This past week the world lost a great artist and role model to cancer. The actor Chadwick Boseman had portrayed in film and television many significant Black figures of our time who broke molds, including the athlete Jackie Robinson (first African American to play in Major League Baseball in the modern era), Justice Thurgood Marshall (first African American Justice on the U.S. Supreme Court), and multi-talented musician James Brown (one of the first African American inductees into the Rock and Roll Hall of Fame). Many may know him best for his role in the film “Black Panther,” where he portrayed T’Challa–Black Panther, a superhero based on a Marvel Comics character. As a Washington Post article put it, Mr. Boseman’s role “became a symbol of pride for many Black moviegoers who had never before seen a superhero on the screen who looked like them.” In addition, he challenged writers and producers to not stereotype cast Black people as criminals and drug addicts in film and television.
In May 2018, Mr. Boseman gave the commencement address at Howard University, a prestigious HBCU in Washington, DC. An alumnus of Howard, his address included this (minute 31:35): “[…] when you … are deciding on next steps, you would rather find purpose than a job or career. Purpose crosses disciplines. Purpose is an essential element of you. It is the reason you are on the planet at this particular time in history. Your very existence is wrapped up in the things you are here to fulfill. […] the struggles along the way are only meant to shape you for your purpose.” He went on to say that when he began to challenge the system that relegated his culture to victimhood and stereotypes, a different path opened up for him. He discovered his purpose.

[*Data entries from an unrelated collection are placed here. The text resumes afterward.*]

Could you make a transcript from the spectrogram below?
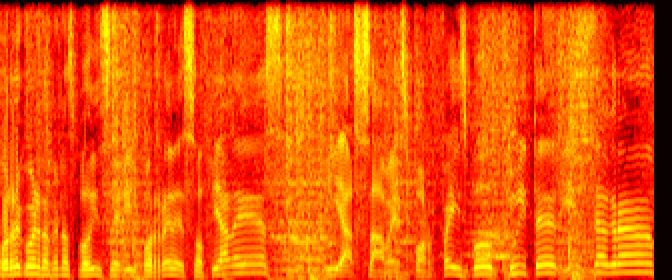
Os recuerdo que nos podéis seguir por redes sociales, ya sabes, por Facebook, Twitter, Instagram.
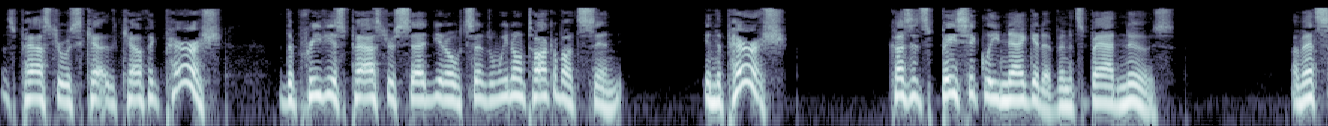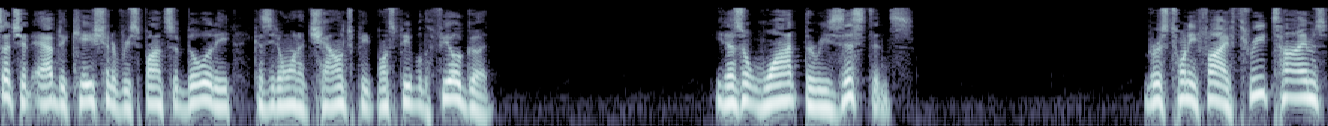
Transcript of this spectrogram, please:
this pastor was Catholic parish the previous pastor said, you know, said we don't talk about sin in the parish Because it's basically negative and it's bad news. I mean, that's such an abdication of responsibility because he don't want to challenge people, he wants people to feel good. He doesn't want the resistance. Verse 25, three times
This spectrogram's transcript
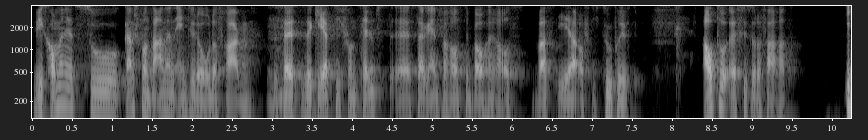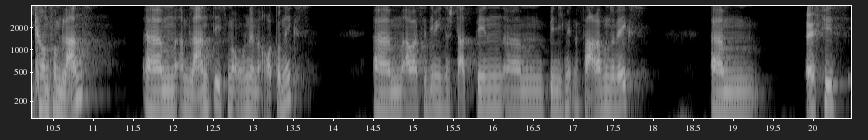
Wir kommen jetzt zu ganz spontanen Entweder-Oder-Fragen. Das mhm. heißt, es erklärt sich von selbst. Äh, sag einfach aus dem Bauch heraus, was eher auf dich zutrifft. Auto, Öffis oder Fahrrad? Ich komme vom Land. Ähm, am Land ist man ohne Auto nichts. Ähm, aber seitdem ich in der Stadt bin, ähm, bin ich mit dem Fahrrad unterwegs. Ähm, Öffis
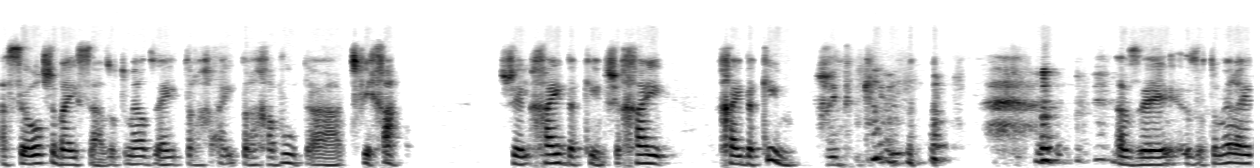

Purpose is what helps me get out of bed when it feels like the world is going to Hades in a handcart; when I’m mentally hobbled by the need to get ‘er all done but I don’t know where to start; when I squabble with loved ones over inconsequential things because I’ve lost focus on what really matters. Purpose is what drives me to log forty hours a week working for a global company to pay the bills and another twenty hours on my creative writing—articles, books, this blog—so that one day I can quit my other job. I’m exhausted yet my purpose keeps me going. What’s my purpose? To inspire others to explore their full potential and discover their joy and purpose by reframing their outlook about themselves and life.
I began to understand my purpose because of struggle. I got here because I questioned my culture’s generational stereotypes about women, their roles, their abilities, and their worthiness. I got here because I didn’t like seeing others struggle after I found a better way. I got here because at times others believed in me more than I believed in me. And now I want to pay it forward.
In the larger scheme, I believe we are all here today playing a role in the history of humanity for a greater purpose, to move us forward in our evolution, arcing toward the trajectory of goodness. What is your purpose that gets you out of bed every morning? What challenges are you determined to push through to meet it? How will you contribute toward moving humanity along this arc?
“The light of new realization shines on you today,” Mr. Boseman concluded his commencement address. “Press on with purpose.”
Thrive on purpose. We are all counting on one another to become the potential inside just waiting to bloom.